Pharmacology, Toxicology and Pharmaceutics; Environmental Science; Arsenic speciation; Bioaccumulation; Distribution coefficient (Kd); Estuary; Salinity
article description
Differences in the distribution, partitioning, and bioaccumulation characteristics of arsenicals between freshwater and saltwater systems remain poorly understood. To determine the characteristics of distribution and behavior of arsenicals, multimedia environmental samples including water, suspended particles, zooplankton, sediments, and porewater were collected from inner (five sites, freshwater) and outer (five sites, saltwater) regions of the estuary dike of the Youngsan River Estuary in South Korea (Nov., 2012). Six organic and inorganic forms of As were separated and measured using HPLC-ICP/MS equipped with an anion exchange column.
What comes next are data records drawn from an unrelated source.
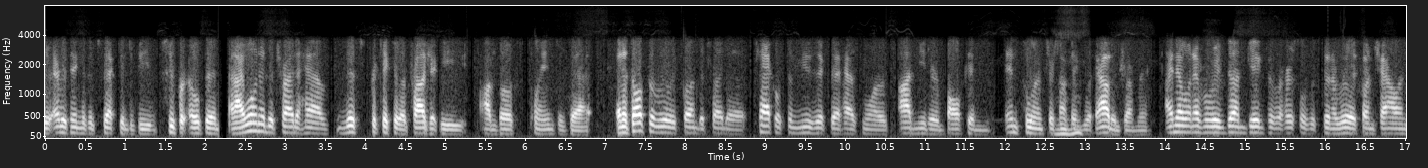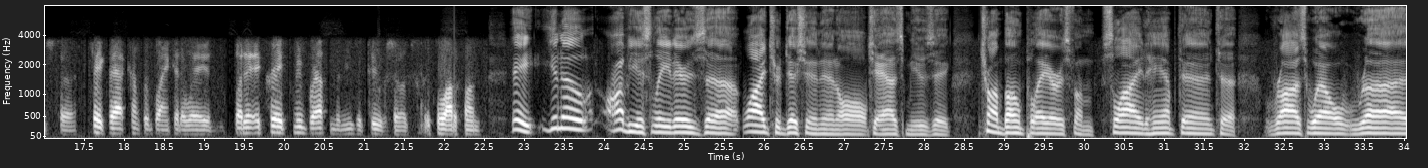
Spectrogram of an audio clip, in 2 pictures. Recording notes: he spoke by phone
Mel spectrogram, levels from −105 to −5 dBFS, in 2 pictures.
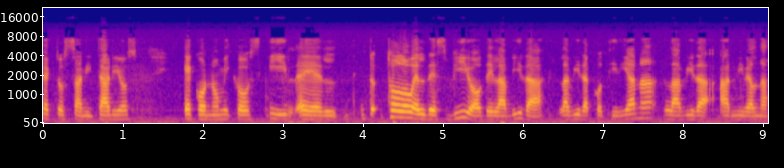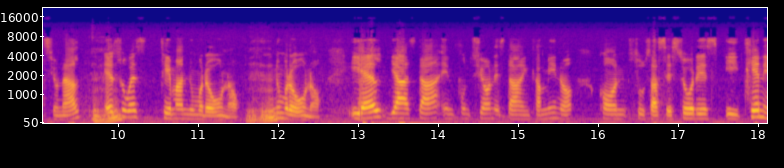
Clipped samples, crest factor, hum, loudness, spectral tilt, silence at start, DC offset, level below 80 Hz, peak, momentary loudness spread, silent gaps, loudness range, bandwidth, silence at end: under 0.1%; 16 dB; 50 Hz at -60 dBFS; -26 LUFS; -4 dB/octave; 0 s; under 0.1%; -54 dBFS; -10 dBFS; 13 LU; none; 4 LU; 11 kHz; 0 s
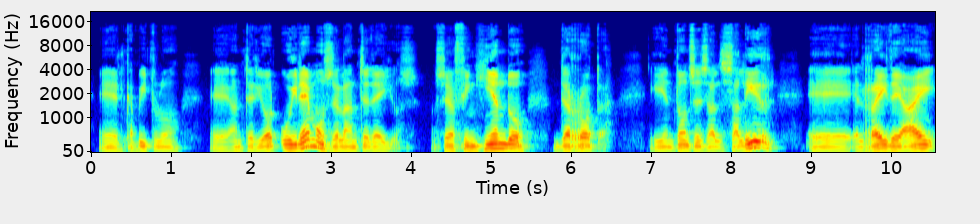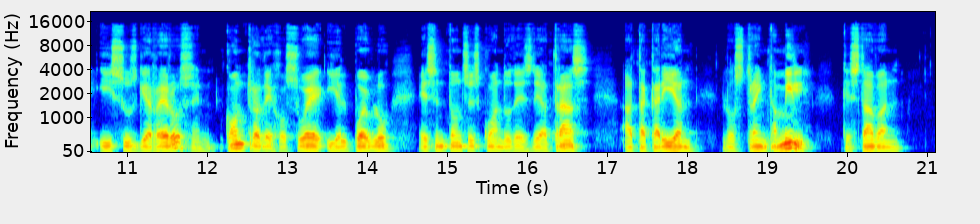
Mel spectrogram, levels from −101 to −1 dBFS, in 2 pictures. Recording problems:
none

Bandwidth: 15 kHz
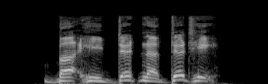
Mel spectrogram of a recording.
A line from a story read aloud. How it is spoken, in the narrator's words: a male bellowed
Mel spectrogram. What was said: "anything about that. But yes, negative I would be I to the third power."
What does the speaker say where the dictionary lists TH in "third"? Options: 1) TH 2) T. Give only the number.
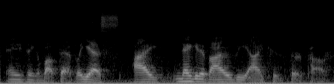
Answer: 1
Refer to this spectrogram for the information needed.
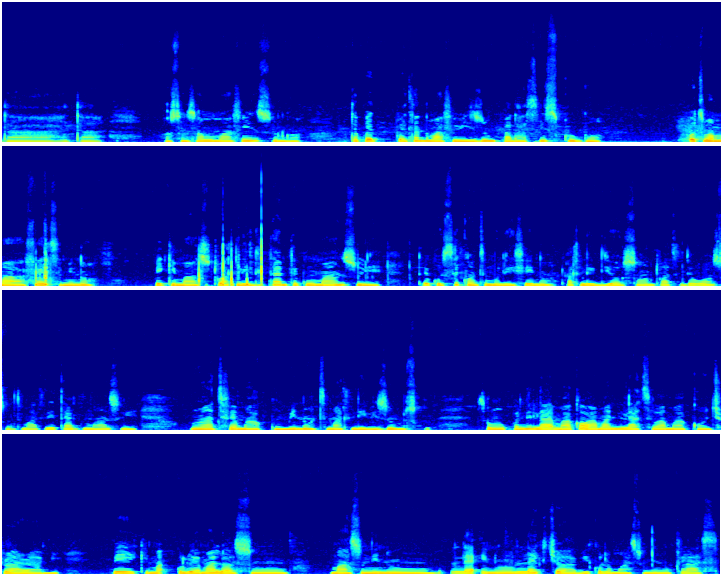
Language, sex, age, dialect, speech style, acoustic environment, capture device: Yoruba, female, 25-34, Nigeria - Lagos Yoruba, relaxed, nature, mobile / Linux / Chrome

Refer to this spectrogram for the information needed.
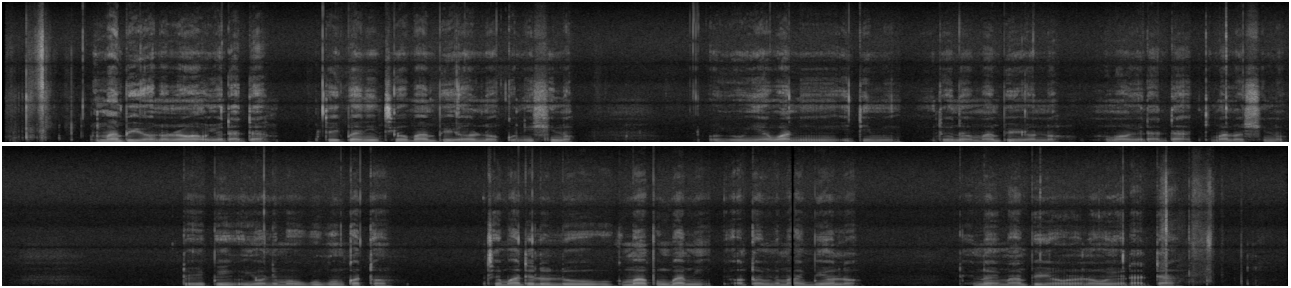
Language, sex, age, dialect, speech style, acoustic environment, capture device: Yoruba, male, 25-34, Nigeria - Lagos Yoruba, tired, nature, mobile / Linux / Chrome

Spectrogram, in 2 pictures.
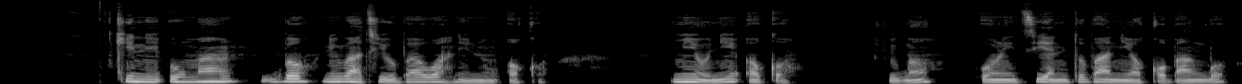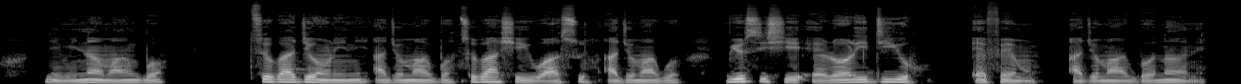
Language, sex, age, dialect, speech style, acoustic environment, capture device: Yoruba, male, 25-34, Nigeria - Ibadan, happy; anxious; relaxed; tired; stressed, nature; appliances, mobile / Linux / Chrome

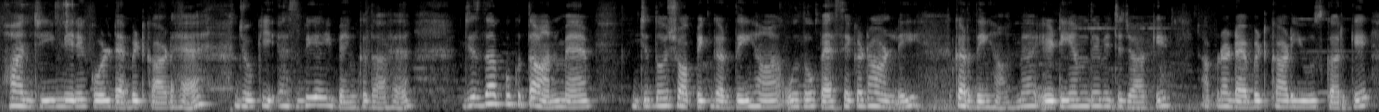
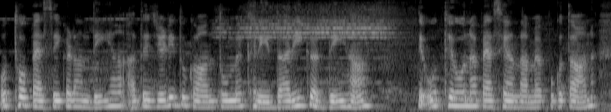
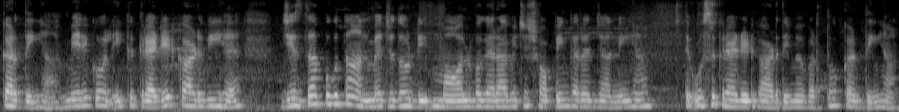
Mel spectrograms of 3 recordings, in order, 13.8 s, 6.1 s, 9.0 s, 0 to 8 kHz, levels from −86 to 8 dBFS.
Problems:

Concentrations of arsenicals in water samples of the inner region (mean = 1.5 μg As L) were significantly lower than in those of the outer region (mean = 5.2 μg As L). Conversely, concentrations of As in suspended particles in the inner region (mean = 14 μg As g) were much greater than in the outer region (mean = 5.7 μg As g). The field-based distribution coefficient (K) for As depended strongly on salinity; relatively greater K values were found in freshwater compared with saltwater. The As was found to be the major form of As in all water and particle samples in both inner and outer regions. The zooplankton species were significantly distinguishable between the inner and outer regions; cladocerans were the most dominant species in freshwater and cyclopoida were predominantly found in saltwater. The As concentrations in zooplankton were shown to be particle-concentration dependent, suggesting that dietary exposure plays a substantial role in the bioaccumulation of As. Inorganic arsenicals, such as As and As were the most dominant forms found in zooplankton. Partitioning behavior of As between porewater and sediments was similar to that in water-particle distributions. The results of the present study enhance the understanding of As biogeochemistry in river and estuarine environments.